In interior design terms, Kanso can also be described as a décor concept that contains many elements of minimalism as well as Wabi-sabi (transience and imperfection). But how does it translate into every day home décor? Here are five core concepts to apply practically for Kanso inspired homes:
1. Embrace imperfections
Interior Designer: Yong Studio
There’s no such thing as perfect; asymmetry exists everywhere. In fact, just look around your home and you’re sure to find something that doesn’t quite fit.
Interior Designer: Pocket Square
Maybe it’s an odd angle that you can never figure out what to do with or even a small space issue. Whatever the limitations, learn to embrace it and work with it. For instance, work around irregular nooks or windows by softening edges with an indoor plant. Otherwise, such spaces can even be used for more storage; hire a good carpenter to customise shelving or concealed storage for asymmetric zones.
2. Prioritise peace and quiet
Interior Designer: Schemacraft (Singapore)
For most, the home is a safe space away from the chaos of everyday life and as such, it needs to be decorated to vibe out serenity and silence. Consider making décor choices with calming colours, materials and patterns that reflect tranquillity.
Interior Designer: SQFT Space Design Management
For instance, opt for soothing pale grey, cool blue and lavender hues for walls and drapes. Choose soft materials like gentle lace for curtains or plush pile fabric for sofas. If you have the space, think about setting up a peaceful retreat i.e. a reading nook, music corner or meditation area.
3. Practice austere flair
Interior Designer: Core Design Workshop
Be ‘ruthless’ and get rid of EVERYTHING you don’t need. An unintentionally cluttered home can almost never look good. Moreover, when your home is filled with pieces of furniture or knick-knacks that don’t serve you – it is taking up precious space. Start by a conducting a major spring sweep! Box away things you may need later on, recycled, donate or sell the stuff you can’t use anymore and upcycle the pieces you love.
4. Go au naturel
Interior Designer: In2Space Interior (Singapore)
The idea behind naturalness is not just limited to a less-is-more concept. Being natural in these terms, has to do with finding the purpose or motivation behind your design decisions. Before going forward with designing any room in the home, try to figure out what it is you want from that particular space i.e. what are the ‘nature’ of your concerns ?
Interior Designer: Spazio Design
For instance, when considering your kitchen, think about what it will be used for. Is it just for light food prep or do you expect to frequently make full family dinners? By committing to a purpose, you are less likely to fill your kitchen with useless, ornate items that add clutter. Instead, you’ll be able to maximise kitchen real estate and focus on efficient appliances, sufficient storage, even lighting, long-lasting, low-maintenance materials, and space planning for effective traffic flow around your kitchen.
5. Be unconventional
Interior Designer: Urban Home

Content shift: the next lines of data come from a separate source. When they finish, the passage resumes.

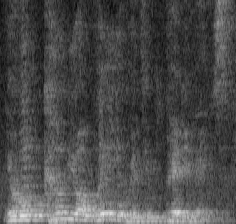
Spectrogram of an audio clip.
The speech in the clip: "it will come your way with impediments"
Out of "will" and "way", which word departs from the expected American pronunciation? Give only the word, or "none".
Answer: will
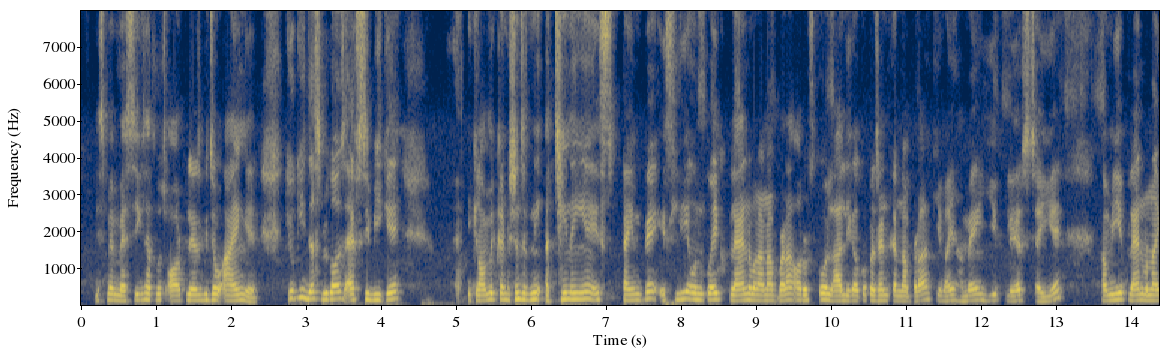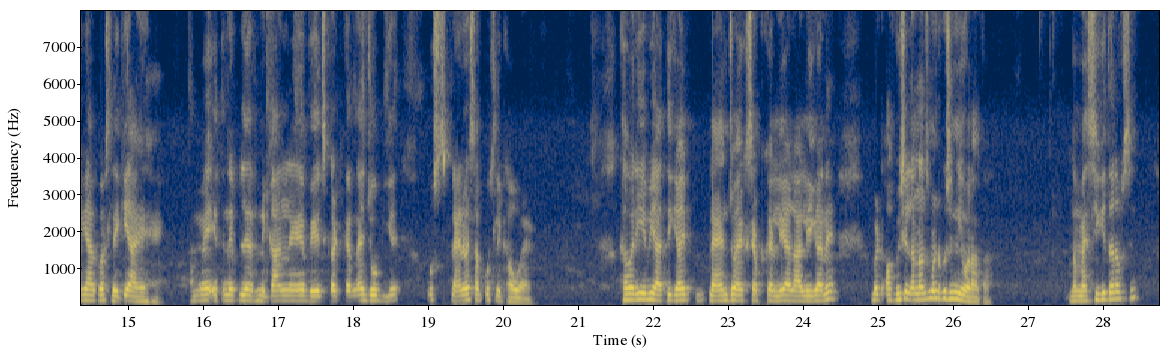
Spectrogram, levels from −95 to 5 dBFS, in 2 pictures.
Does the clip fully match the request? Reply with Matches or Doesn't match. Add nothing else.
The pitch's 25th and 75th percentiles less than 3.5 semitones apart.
Matches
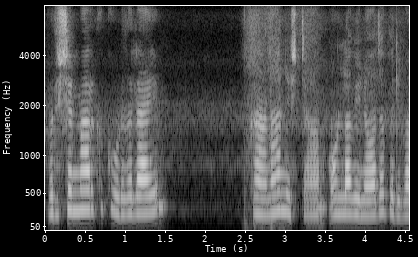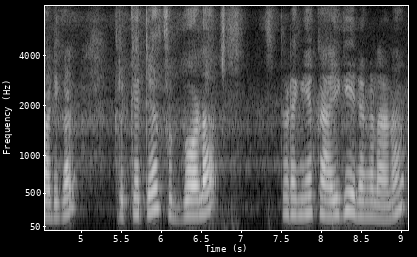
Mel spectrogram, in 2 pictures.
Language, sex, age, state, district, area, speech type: Malayalam, female, 30-45, Kerala, Idukki, rural, spontaneous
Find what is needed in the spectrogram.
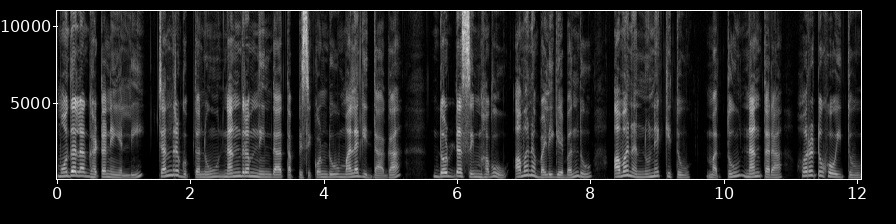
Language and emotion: Kannada, neutral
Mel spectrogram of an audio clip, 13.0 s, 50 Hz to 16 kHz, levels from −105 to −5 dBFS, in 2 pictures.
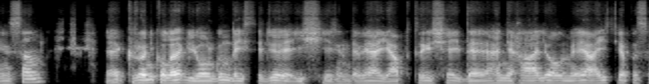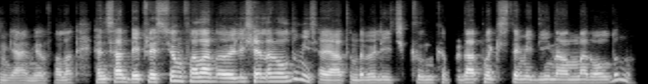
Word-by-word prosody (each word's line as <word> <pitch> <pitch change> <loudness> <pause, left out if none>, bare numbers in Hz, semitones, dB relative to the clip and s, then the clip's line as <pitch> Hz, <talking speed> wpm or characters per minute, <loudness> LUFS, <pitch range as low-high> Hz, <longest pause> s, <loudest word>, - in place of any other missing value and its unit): insan, 145 +1 -5 0.6
eee, - - -3
kronik 125 +2 +2
olarak 115 0 +5
yorgun 100 +3 -1
da 100 - 0
hissediyor 110 +3 -4
ya - - +1
iş - - -6
yerinde - - -9
veya - - +1
yaptığı - - -4
şeyde. - - -2
Hani, 105 0 -3
hâli 105 +2 -2
olmuyor, 105 -1 -3
ya - - +3
hiç 120 +1 -8
yapasın 110 +1 -6
gelmiyor 105 0 -4
falan. 120 +3 -5 0.2
Hani, 140 0 +1
sen 160 +2 +4
depresyon 160 +6 +4
falan 180 -2 +5
öyle 160 +1 +5
şeyler 170 +1 +4
oldu 180 +9 0
mu - - -2
hiç 185 - -6
hayatında, 115 +1 +2
böyle, 125 0 -3
hiç 120 - -7
kılını 125 -1 -6
kıpırdatmak 135 +1 0
istemediğin 130 -1 -2
anlar 125 0 0
oldu 130 - -2
mu? 230 -1 -8
125 Hz, 180 wpm, -24 LUFS, 110-155 Hz, 0.6 s, olarak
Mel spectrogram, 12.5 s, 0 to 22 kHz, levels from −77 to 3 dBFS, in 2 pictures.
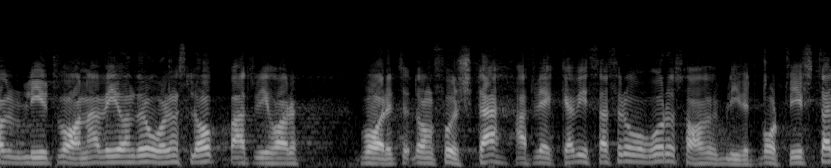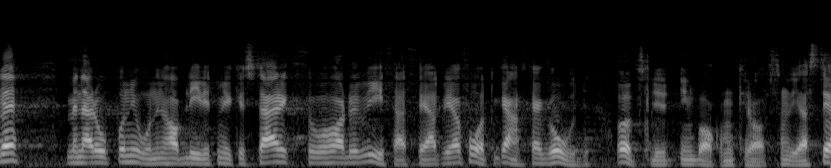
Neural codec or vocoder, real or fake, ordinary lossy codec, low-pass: none; real; none; none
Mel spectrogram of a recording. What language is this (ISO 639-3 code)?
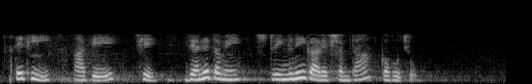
guj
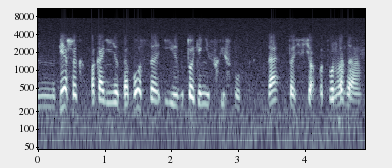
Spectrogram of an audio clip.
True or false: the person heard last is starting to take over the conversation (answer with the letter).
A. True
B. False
B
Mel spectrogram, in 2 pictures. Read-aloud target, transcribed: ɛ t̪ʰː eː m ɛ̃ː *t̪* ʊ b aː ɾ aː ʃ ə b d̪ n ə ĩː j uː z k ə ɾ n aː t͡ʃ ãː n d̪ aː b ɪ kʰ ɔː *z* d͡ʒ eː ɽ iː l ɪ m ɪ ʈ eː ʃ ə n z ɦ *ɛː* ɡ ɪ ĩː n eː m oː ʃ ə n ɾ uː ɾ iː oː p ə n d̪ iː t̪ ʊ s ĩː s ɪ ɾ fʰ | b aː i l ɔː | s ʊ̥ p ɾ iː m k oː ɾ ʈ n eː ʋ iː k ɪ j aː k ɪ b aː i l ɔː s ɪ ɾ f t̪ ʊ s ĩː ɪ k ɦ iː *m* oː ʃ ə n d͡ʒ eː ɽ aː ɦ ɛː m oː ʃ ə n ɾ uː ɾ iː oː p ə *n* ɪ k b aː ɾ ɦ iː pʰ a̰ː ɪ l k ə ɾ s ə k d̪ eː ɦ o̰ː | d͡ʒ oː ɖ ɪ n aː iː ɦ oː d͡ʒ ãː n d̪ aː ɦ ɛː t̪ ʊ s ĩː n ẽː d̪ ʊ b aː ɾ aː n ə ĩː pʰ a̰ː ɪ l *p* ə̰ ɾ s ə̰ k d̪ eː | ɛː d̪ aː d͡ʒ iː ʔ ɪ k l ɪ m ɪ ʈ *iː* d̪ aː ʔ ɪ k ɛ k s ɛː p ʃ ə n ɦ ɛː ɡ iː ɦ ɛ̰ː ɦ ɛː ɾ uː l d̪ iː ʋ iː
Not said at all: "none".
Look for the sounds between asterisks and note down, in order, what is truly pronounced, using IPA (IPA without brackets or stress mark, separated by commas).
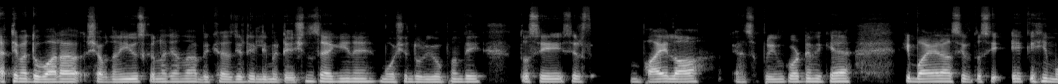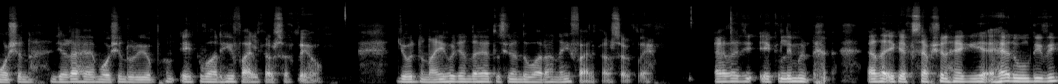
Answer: d̪, z, ɛː, m, n, k, ɛː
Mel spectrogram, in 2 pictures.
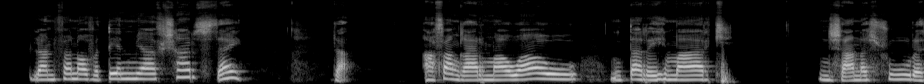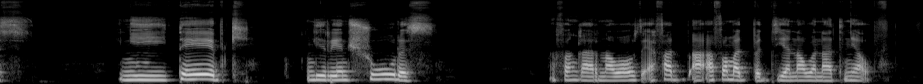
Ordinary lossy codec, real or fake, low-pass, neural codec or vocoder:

Forget the tried-and-true; go ahead look at your design needs with fresh eyes! Kanso-inspired homes make for the perfect canvas to allow your creativity to shine true rather than just blindly following trends or design rules. Be unconventional with your decor - look for unique pieces of furniture, accessories, or statement pieces that'll bring a positive affect. You can also display paintings, photographs, art sculptures or handmade pieces that evoke happy memories!
Turn a house into a home
Whether you love the quiet simplicity of Japanese-inspired interiors, or prefer to go wild with opulent flair, let an experienced interior designer guide and help you achieve a home that's all about you. Request for a free quote here, and we'll match you up with 5 interior firms, based on your budget and style.